• _Task goal_
Once the pictures have been removed, repeat the remainder of the records exactly.

• _Data for analysis_
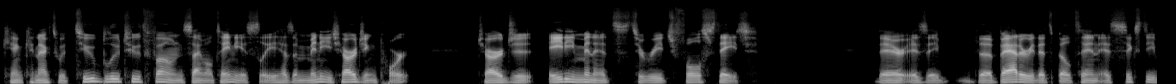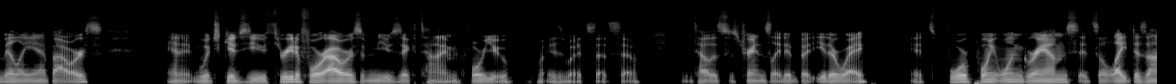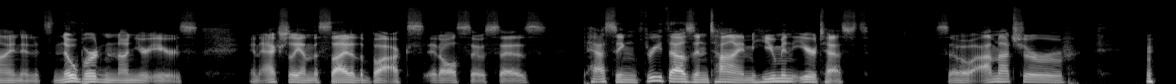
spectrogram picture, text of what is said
Can connect with two Bluetooth phones simultaneously. Has a mini charging port. Charge it 80 minutes to reach full state. There is a the battery that's built in is 60 milliamp hours, and it, which gives you three to four hours of music time for you is what it says. So can tell this is translated, but either way, it's 4.1 grams. It's a light design and it's no burden on your ears. And actually, on the side of the box, it also says passing 3,000 time human ear test. So I'm not sure.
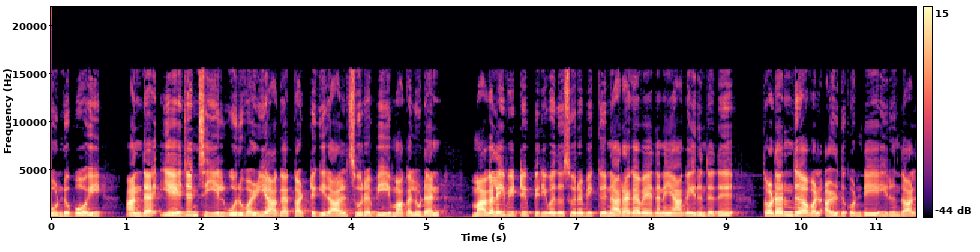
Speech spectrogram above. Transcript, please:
கொண்டு போய் அந்த ஏஜென்சியில் ஒரு வழியாக கட்டுகிறாள் சுரபி மகளுடன். மகளை விட்டு பிரிவது சுரபிக்கு நரக வேதனையாக இருந்தது. தொடர்ந்து அவள் அழுது கொண்டே இருந்தாள்.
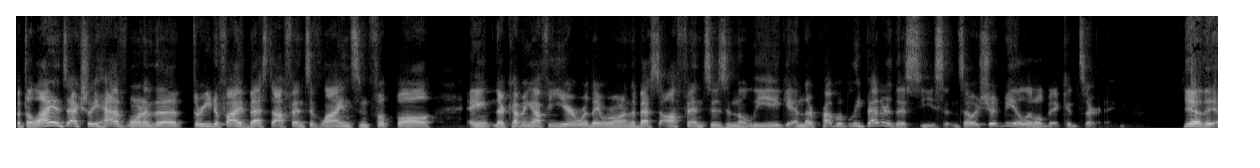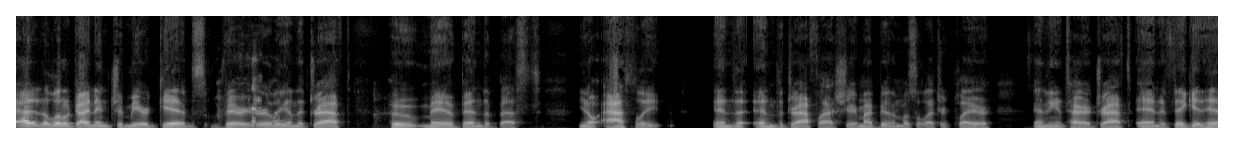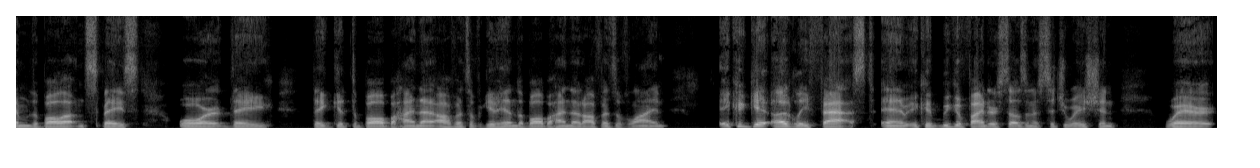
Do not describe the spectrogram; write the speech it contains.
But the Lions actually have one of the three to five best offensive lines in football. And they're coming off a year where they were one of the best offenses in the league, and they're probably better this season. So it should be a little bit concerning. Yeah, they added a little guy named Jahmyr Gibbs very early in the draft, who may have been the best, you know, athlete in the in the draft last year. He might be the most electric player in the entire draft. And if they get him the ball out in space, or they they get the ball behind that offensive, get him the ball behind that offensive line, it could get ugly fast, and it could we could find ourselves in a situation where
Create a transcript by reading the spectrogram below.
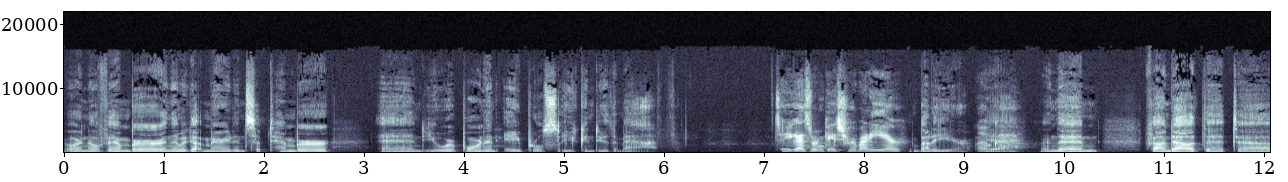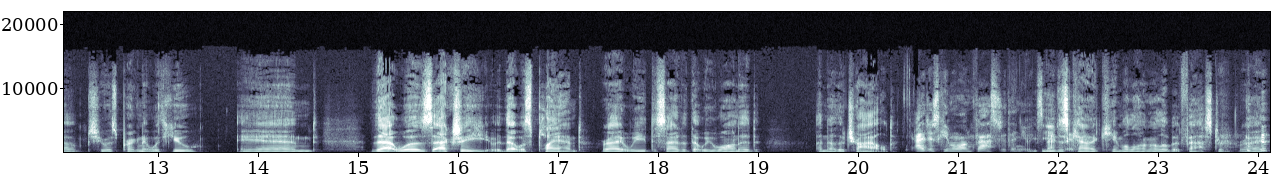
or November, and then we got married in September, and you were born in April, so you can do the math. So you guys were engaged for about a year. About a year, Okay. yeah. And then found out that uh, she was pregnant with you, and that was actually that was planned, right? We decided that we wanted another child. I just came along faster than you expected. you just kind of came along a little bit faster, right?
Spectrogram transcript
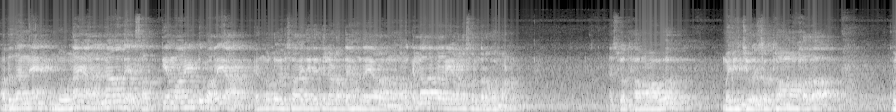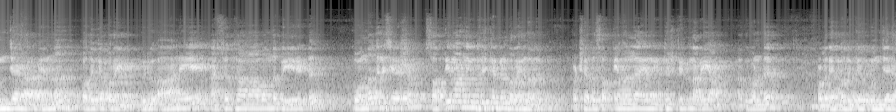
അത് തന്നെ നുണയല്ലാതെ സത്യമായിട്ട് പറയാം എന്നുള്ള ഒരു സാഹചര്യത്തിലാണ് അദ്ദേഹം തയ്യാറാകുന്നത്. നമുക്ക് എല്ലാവർക്കും അറിയാവുന്ന സന്ദർഭമാണ്. അശ്വത്ഥാമാവ് മരിച്ചു. അശ്വത്ഥാമഹത കുഞ്ചര എന്ന് പതുക്കെ പറയും. ഒരു ആനയെ അശ്വത്ഥാമാവെന്ന് പേരിട്ട് കൊന്നതിന് ശേഷം സത്യമാണ് യുധിഷ്ഠിരൻ പറയുന്നത്. പക്ഷെ അത് സത്യമല്ല എന്ന് യുധിഷ്ഠിരൻ അറിയാം. അതുകൊണ്ട് വളരെ പതുക്കെ കുഞ്ചര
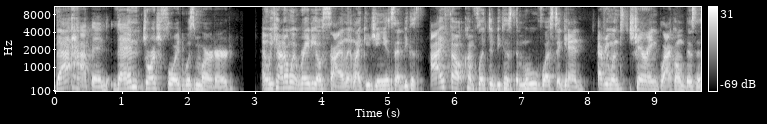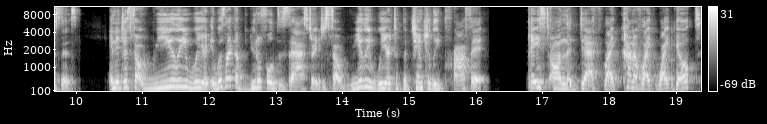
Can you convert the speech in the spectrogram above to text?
That happened. Then George Floyd was murdered. And we kind of went radio silent, like Eugenia said, because I felt conflicted because the move was to, again, everyone's sharing Black owned businesses. And it just felt really weird. It was like a beautiful disaster. It just felt really weird to potentially profit based on the death, like kind of like white guilt.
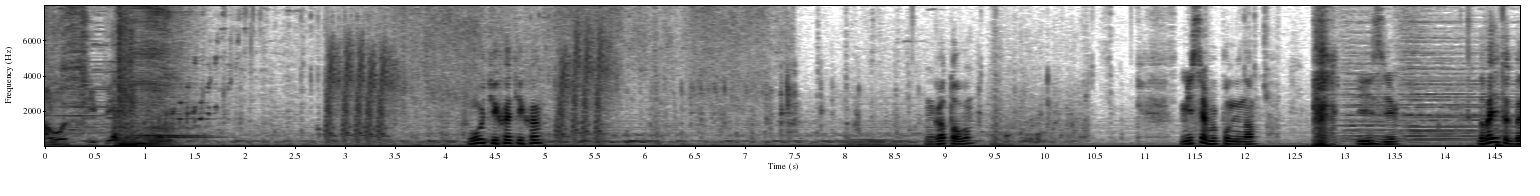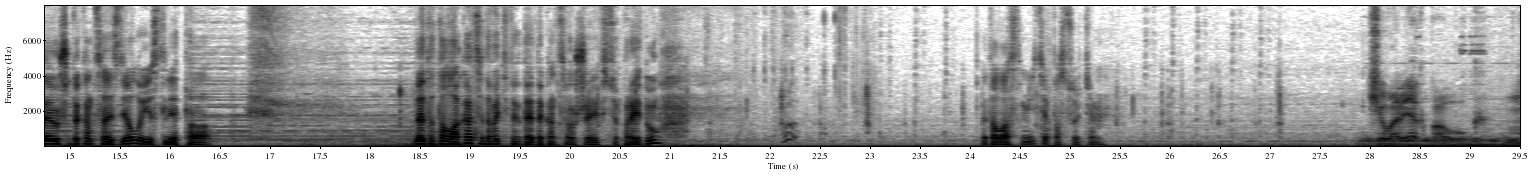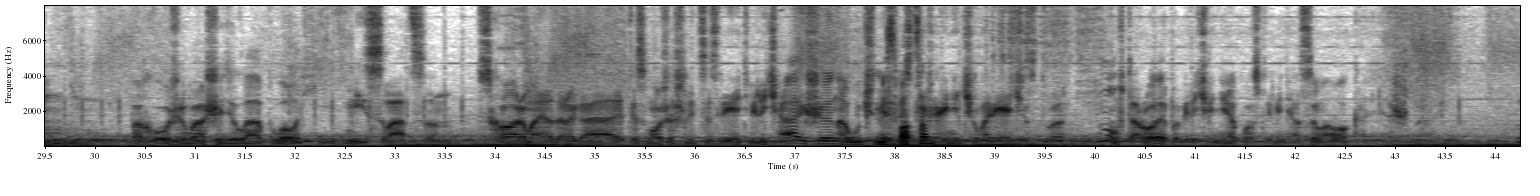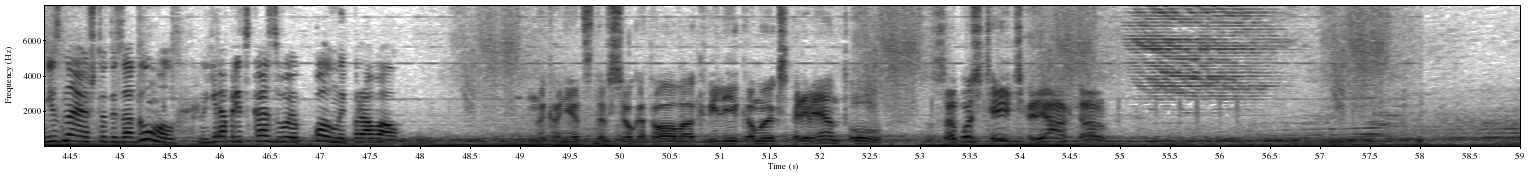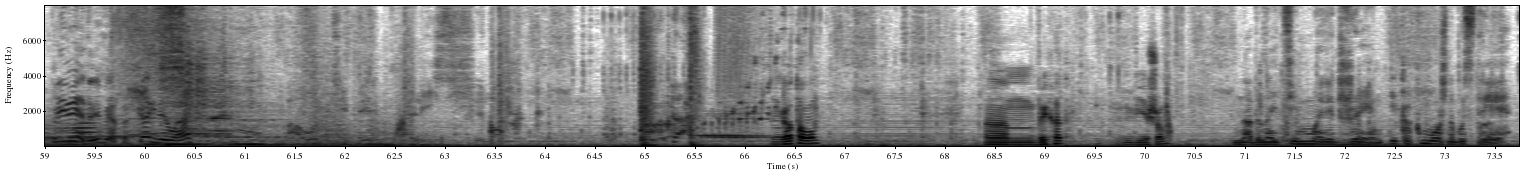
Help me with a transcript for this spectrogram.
А вот теперь... О, тихо, тихо. Готово. Миссия выполнена. Изи. Давайте тогда я уже до конца сделаю, если это... Это та локация, давайте тогда я до конца уже и все пройду. Это ласт миссия, по сути. Человек-паук. Похоже, ваши дела плохи, мисс Ватсон. Скоро, моя дорогая, ты сможешь лицезреть величайшее научное Мисс Ватсон? достижение человечества. Ну, второе по величине после меня самого, конечно. Не знаю, что ты задумал, но я предсказываю полный провал. Наконец-то все готово к великому эксперименту. Запустить реактор! Привет, ребята, как дела? А вот теперь. Готово. Эм, выход. Вижу. Надо найти Мэри Джейн и как можно быстрее.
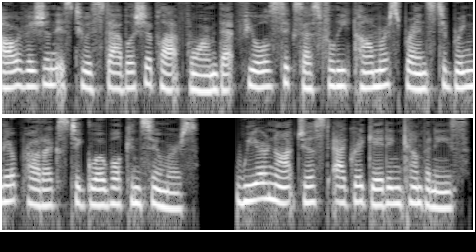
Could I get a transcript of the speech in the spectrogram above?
our vision is to establish a platform that fuels successful e commerce brands to bring their products to global consumers. We are not just aggregating companies,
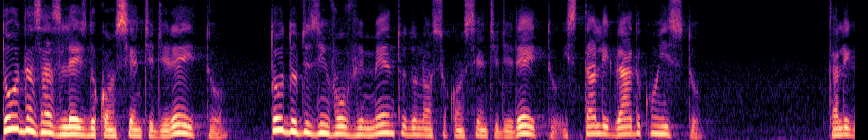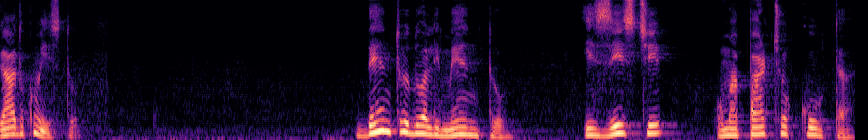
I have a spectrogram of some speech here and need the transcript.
Todas as leis do consciente direito, todo o desenvolvimento do nosso consciente direito está ligado com isto. Está ligado com isto. Dentro do alimento existe uma parte oculta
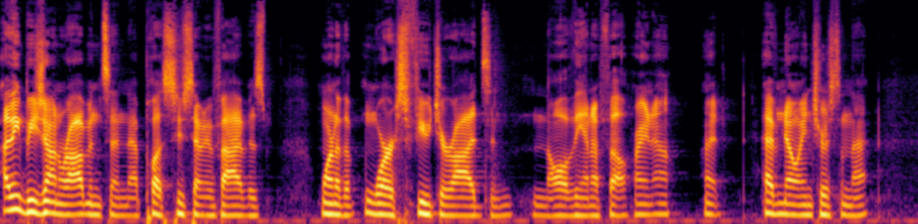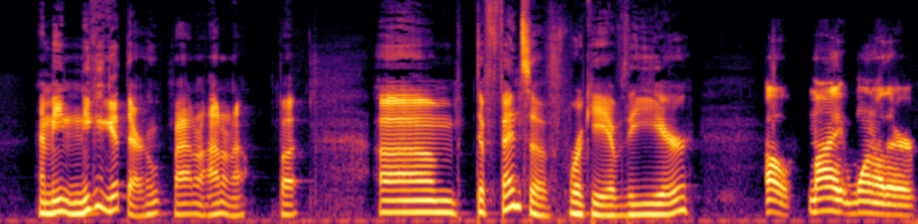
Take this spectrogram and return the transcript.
I think Bijan Robinson at plus two seventy five is one of the worst future odds in, in all of the NFL right now. I have no interest in that. I mean, he could get there. I don't. I don't know. But um, defensive rookie of the year. Oh, my one other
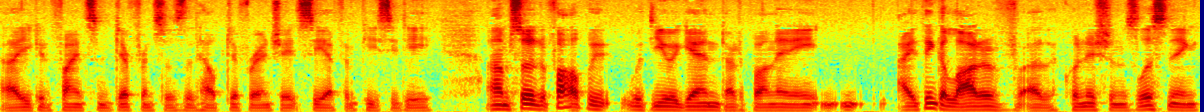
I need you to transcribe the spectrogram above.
uh, you can find some differences that help differentiate CF and PCD. Um, so to follow up with, you again, Dr. Polineni, I think a lot of uh, the clinicians listening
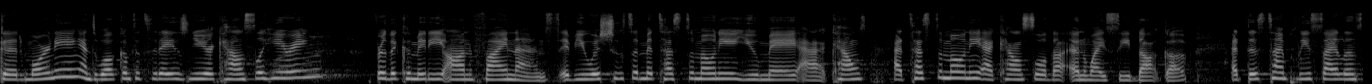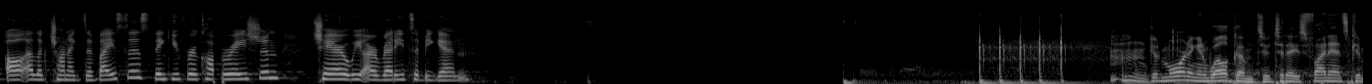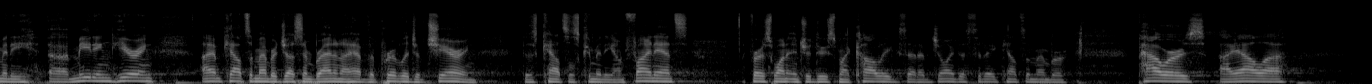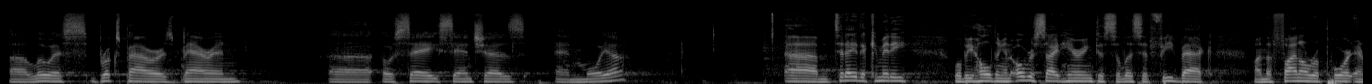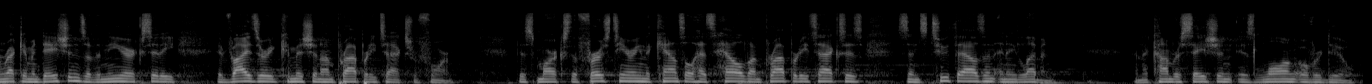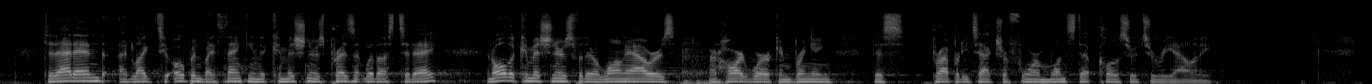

• _Your solution_
spectrogram picture, text of what is said
Can connect with two Bluetooth phones simultaneously. Has a mini charging port. Charge it 80 minutes to reach full state. There is a the battery that's built in is 60 milliamp hours, and it, which gives you three to four hours of music time for you is what it says. So can tell this is translated, but either way, it's 4.1 grams. It's a light design and it's no burden on your ears. And actually, on the side of the box, it also says passing 3,000 time human ear test. So I'm not sure.
Speech spectrogram above. Transcript, please:
கொண்டு போய் அந்த ஏஜென்சியில் ஒரு வழியாக கட்டுகிறாள் சுரபி மகளுடன். மகளை விட்டு பிரிவது சுரபிக்கு நரக வேதனையாக இருந்தது. தொடர்ந்து அவள் அழுது கொண்டே இருந்தாள்.
Do not describe the spectrogram; write the speech it contains.
But the Lions actually have one of the three to five best offensive lines in football. And they're coming off a year where they were one of the best offenses in the league, and they're probably better this season. So it should be a little bit concerning. Yeah, they added a little guy named Jahmyr Gibbs very early in the draft, who may have been the best, you know, athlete in the in the draft last year. He might be the most electric player in the entire draft. And if they get him the ball out in space, or they they get the ball behind that offensive, get him the ball behind that offensive line, it could get ugly fast, and it could we could find ourselves in a situation where
Create a transcript by reading the spectrogram below.
or November, and then we got married in September, and you were born in April, so you can do the math. So you guys were engaged for about a year. About a year, Okay. yeah. And then found out that uh, she was pregnant with you, and that was actually that was planned, right? We decided that we wanted another child. I just came along faster than you expected. you just kind of came along a little bit faster, right?
Spectrogram transcript
അത് തന്നെ നുണയല്ലാതെ സത്യമായിട്ട് പറയാം എന്നുള്ള ഒരു സാഹചര്യത്തിലാണ് അദ്ദേഹം തയ്യാറാകുന്നത്. നമുക്ക് എല്ലാവർക്കും അറിയാവുന്ന സന്ദർഭമാണ്. അശ്വത്ഥാമാവ് മരിച്ചു. അശ്വത്ഥാമഹത കുഞ്ചര എന്ന് പതുക്കെ പറയും. ഒരു ആനയെ അശ്വത്ഥാമാവെന്ന് പേരിട്ട് കൊന്നതിന് ശേഷം സത്യമാണ് യുധിഷ്ഠിരൻ പറയുന്നത്. പക്ഷെ അത് സത്യമല്ല എന്ന് യുധിഷ്ഠിരൻ അറിയാം. അതുകൊണ്ട് വളരെ പതുക്കെ കുഞ്ചര
Can you convert the speech in the spectrogram above to text?
That happened. Then George Floyd was murdered. And we kind of went radio silent, like Eugenia said, because I felt conflicted because the move was to, again, everyone's sharing Black owned businesses. And it just felt really weird. It was like a beautiful disaster. It just felt really weird to potentially profit based on the death, like kind of like white guilt.
Help me with a transcript for this spectrogram.
А вот теперь... О, тихо, тихо. Готово. Миссия выполнена. Изи. Давайте тогда я уже до конца сделаю, если это... Это та локация, давайте тогда я до конца уже и все пройду. Это ласт миссия, по сути. Человек-паук. Похоже, ваши дела плохи, мисс Ватсон. Скоро, моя дорогая, ты сможешь лицезреть величайшее научное Мисс Ватсон? достижение человечества. Ну, второе по величине после меня самого, конечно. Не знаю, что ты задумал, но я предсказываю полный провал. Наконец-то все готово к великому эксперименту. Запустить реактор! Привет, ребята, как дела? А вот теперь. Готово. Эм, выход. Вижу. Надо найти Мэри Джейн и как можно быстрее.
Could I get a transcript of the speech in the spectrogram above?
our vision is to establish a platform that fuels successful e commerce brands to bring their products to global consumers. We are not just aggregating companies,
I have a spectrogram of some speech here and need the transcript.
Todas as leis do consciente direito, todo o desenvolvimento do nosso consciente direito está ligado com isto. Está ligado com isto. Dentro do alimento existe uma parte oculta
Take this spectrogram and return the transcript.
I think Bijan Robinson at plus two seventy five is one of the worst future odds in, in all of the NFL right now. I have no interest in that. I mean, he could get there. I don't. I don't know. But um, defensive rookie of the year. Oh, my one other
I need you to transcribe the spectrogram above.
uh, you can find some differences that help differentiate CF and PCD. Um, so to follow up with, you again, Dr. Polineni, I think a lot of uh, the clinicians listening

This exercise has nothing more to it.